Award 1 for each structure clearly drawn and correctly labelled.
- cell wall – with some thickness;
- plasma membrane – shown as single line or very thin;
- pilus/pili – shown as single lines;
- flagellum/flagella – shown as thicker and longer structures than pili and embedded in cell wall;
- 70S ribosomes;
- nucleoid / naked DNA;
- approximate width 0.5 μm / approximate length 2.0 μm;
7. Draw a labelled diagram to show the organelles which are found in the cytoplasm of plant cells.6 marks
Award 1 mark for each of the following structures accurately drawn and labelled
- rough endoplasmic reticulum
- free ribosomes
- Golgi apparatus
- smooth endoplasmic reticulum
8. State one function of each of the following organelles: lysosome, Golgi apparatus, rough endoplasmic reticulum, nucleus, mitochondrion.5 marks
- lysosome: hydrolysis/digestion/break down of materials (macromolecules)
- Golgi apparatus: synthesis/sorting/transporting/secretion of cell products
- rough endoplasmic reticulum: site of synthesis of proteins (to be secreted)/ intracellular transport of polypeptides to Golgi apparatus
- nucleus: controls cells activities/mitosis/replication of DNA/transcription of DNA (to RNA)/directs protein synthesis
- mitochondrion: (aerobic) respiration/generates ATP
9. Draw a labelled diagram showing the ultra-structure of a liver cell.4 marks
Award 1 for each structure clearly drawn and correctly labelled. Whole cells not necessary.
- (plasma) membrane – single line surrounding cytoplasm;
- nucleus – with a double membrane and pore(s) shown;
- mitochondria(ion) – with a double membrane, the inner one folded into internal
- projections, shown no larger than half the nucleus;
- rough endoplasmic reticulum – multi-folded membrane with dots/small circles on surface;

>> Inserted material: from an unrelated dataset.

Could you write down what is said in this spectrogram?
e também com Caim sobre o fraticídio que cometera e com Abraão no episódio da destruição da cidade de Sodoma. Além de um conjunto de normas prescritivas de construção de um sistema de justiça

- Golgi apparatus – shown as a series of enclosed sacs with evidence of vesicle formation;
- ribosomes – dots/small circles in cytoplasm/ribosomes on rER;
10. Distinguish between the structure of plant and animal cells.6 marks
Award 1 mark per differenceplant cells
- have cell walls, animals do not
- have plastids/ chloroplasts, animals do not
- have a large central vacuole, animals do not
- store starch, animal cells store glycogen
- have plasmodesmata, animal cells do not
- have centrioles, plant cells do not
- have cholesterol in the cell membrane, plant cells do not
- plant cells are generally have a fixed shape/ more regular whereas animal cells are more rounded
11. Using a table, compare the structures of prokaryotic and eukaryotic cells.5 marks
P: prokaryotic cells; E: eukaryotic cells
- DNA: P: naked/loop of DNA; E: associated with protein/histones/nucleosomes/DNA in chromosomes
- location of DNA: P: in cytoplasm/nuceloid/no nucleus; E: within a nucleus/nuclear membrane
- membrane bound organelles: P: none; E: present
- ribosomes: P: 70S ; E: 80S
- plasma membrane: P & E: same structure within both groups
- cell wall: P: peptidoglycan/not cellulose/not chitin; E: cellusose/chitin/not peptidoglycan
- respiratory structures: P: no mitochondria; E: mitochondria
- pili: P: pili present E: pili absent;
- plasmids: P: plasmids (sometimes) present E:plasmids absent;
- flagella: P: flagella solid E: flagella flexible/membrane-bound;